Records from a data collection –

=-=-=-=-=

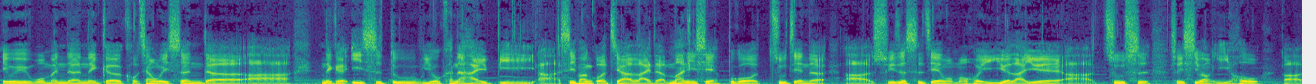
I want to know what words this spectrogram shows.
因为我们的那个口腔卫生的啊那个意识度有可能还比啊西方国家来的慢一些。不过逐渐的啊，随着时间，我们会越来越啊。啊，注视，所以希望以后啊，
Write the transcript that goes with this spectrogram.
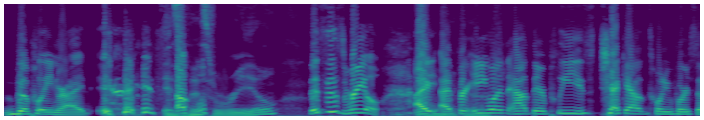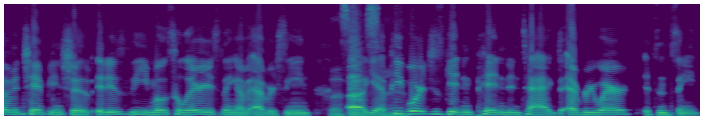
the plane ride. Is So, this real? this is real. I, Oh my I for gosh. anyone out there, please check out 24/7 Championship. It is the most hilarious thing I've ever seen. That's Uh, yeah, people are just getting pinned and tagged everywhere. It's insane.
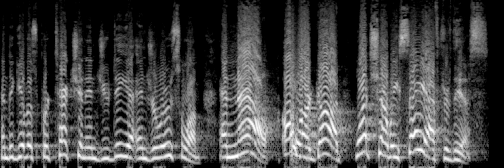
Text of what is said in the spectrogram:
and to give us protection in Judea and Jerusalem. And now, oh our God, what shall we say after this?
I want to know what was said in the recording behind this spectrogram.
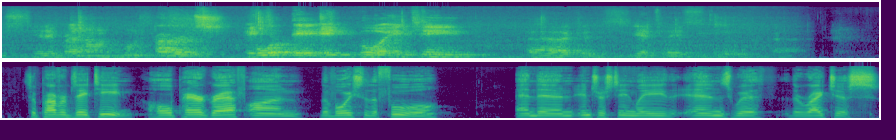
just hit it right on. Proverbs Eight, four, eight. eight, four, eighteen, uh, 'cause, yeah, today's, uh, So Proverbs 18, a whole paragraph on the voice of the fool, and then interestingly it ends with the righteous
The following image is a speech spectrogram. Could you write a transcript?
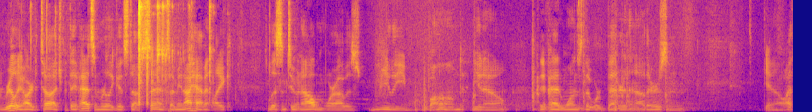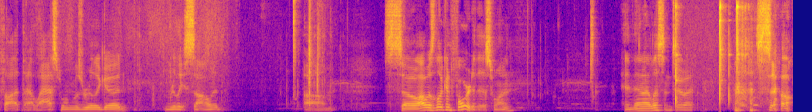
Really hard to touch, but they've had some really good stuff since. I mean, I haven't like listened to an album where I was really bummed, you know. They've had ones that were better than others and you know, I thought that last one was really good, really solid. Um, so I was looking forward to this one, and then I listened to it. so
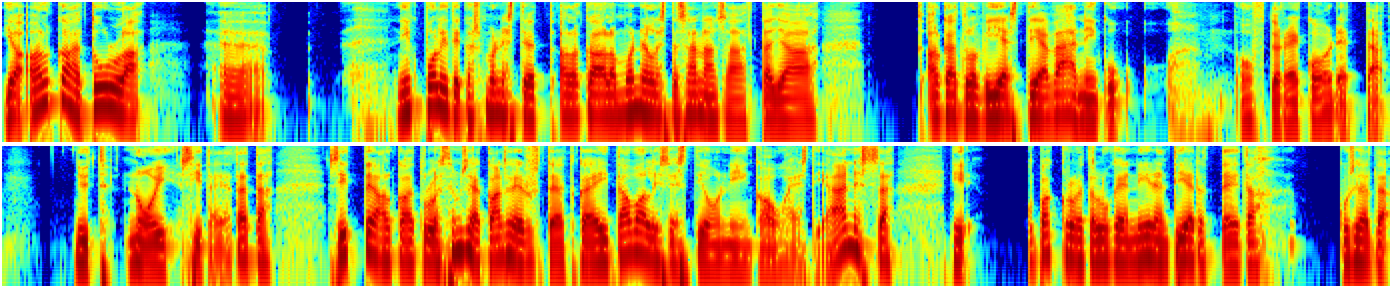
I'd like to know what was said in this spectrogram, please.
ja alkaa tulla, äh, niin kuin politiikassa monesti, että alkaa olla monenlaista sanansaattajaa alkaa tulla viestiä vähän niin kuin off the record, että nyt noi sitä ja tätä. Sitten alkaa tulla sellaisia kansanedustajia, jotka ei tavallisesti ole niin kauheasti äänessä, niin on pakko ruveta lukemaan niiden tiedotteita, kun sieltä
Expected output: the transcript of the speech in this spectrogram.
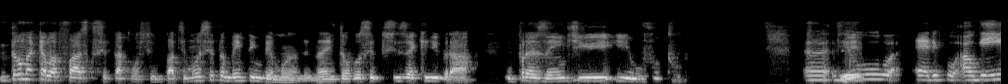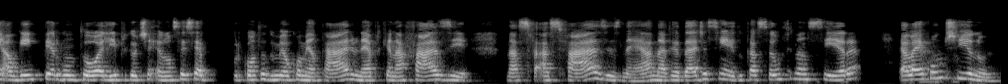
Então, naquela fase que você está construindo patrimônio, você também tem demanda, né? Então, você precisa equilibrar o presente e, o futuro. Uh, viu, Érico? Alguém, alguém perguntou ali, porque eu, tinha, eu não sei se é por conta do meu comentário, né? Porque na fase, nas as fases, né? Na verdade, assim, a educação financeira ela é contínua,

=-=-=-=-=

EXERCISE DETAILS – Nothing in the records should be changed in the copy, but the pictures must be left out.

WORKED SOLUTION –
I want to know what words this spectrogram shows.
因为我们的那个口腔卫生的啊那个意识度有可能还比啊西方国家来的慢一些。不过逐渐的啊，随着时间，我们会越来越啊。啊，注视，所以希望以后啊，
Write the transcript that goes with this spectrogram.
the plane ride. Is So, this real? this is real. I, Oh my I for gosh. anyone out there, please check out 24/7 Championship. It is the most hilarious thing I've ever seen. That's Uh, yeah, people are just getting pinned and tagged everywhere. It's insane.
Text of what is said in the spectrogram:
and to give us protection in Judea and Jerusalem. And now, oh our God, what shall we say after this?
I want to know what was said in the recording behind this spectrogram.
just hit it right on. Proverbs Eight, four, eight. eight, four, eighteen, uh, 'cause, yeah, today's, uh, So Proverbs 18, a whole paragraph on the voice of the fool, and then interestingly it ends with the righteous
The following image is a speech spectrogram. Could you write a transcript?
Really hard to touch, but they've had some really good stuff since. I mean, I haven't like listened to an album where I was really bummed, you know. They've had ones that were better than others and you know, I thought that last one was really good, really solid. Um, so I was looking forward to this one, and then I listened to it. so
I'd like to know what was said in this spectrogram, please.
ja alkaa tulla, äh, niin kuin politiikassa monesti, että alkaa olla monenlaista sanansaattajaa alkaa tulla viestiä vähän niin kuin off the record, että nyt noi sitä ja tätä. Sitten alkaa tulla sellaisia kansanedustajia, jotka ei tavallisesti ole niin kauheasti äänessä, niin on pakko ruveta lukemaan niiden tiedotteita, kun sieltä
Expected output: the transcript of the speech in this spectrogram.
Então, naquela fase que você está construindo patrimônio, você também tem demanda, né? Então, você precisa equilibrar o presente e, o futuro. Uh, viu, Érico? Alguém, alguém perguntou ali, porque eu, tinha, eu não sei se é por conta do meu comentário, né? Porque na fase, nas as fases, né? Na verdade, assim, a educação financeira ela é contínua,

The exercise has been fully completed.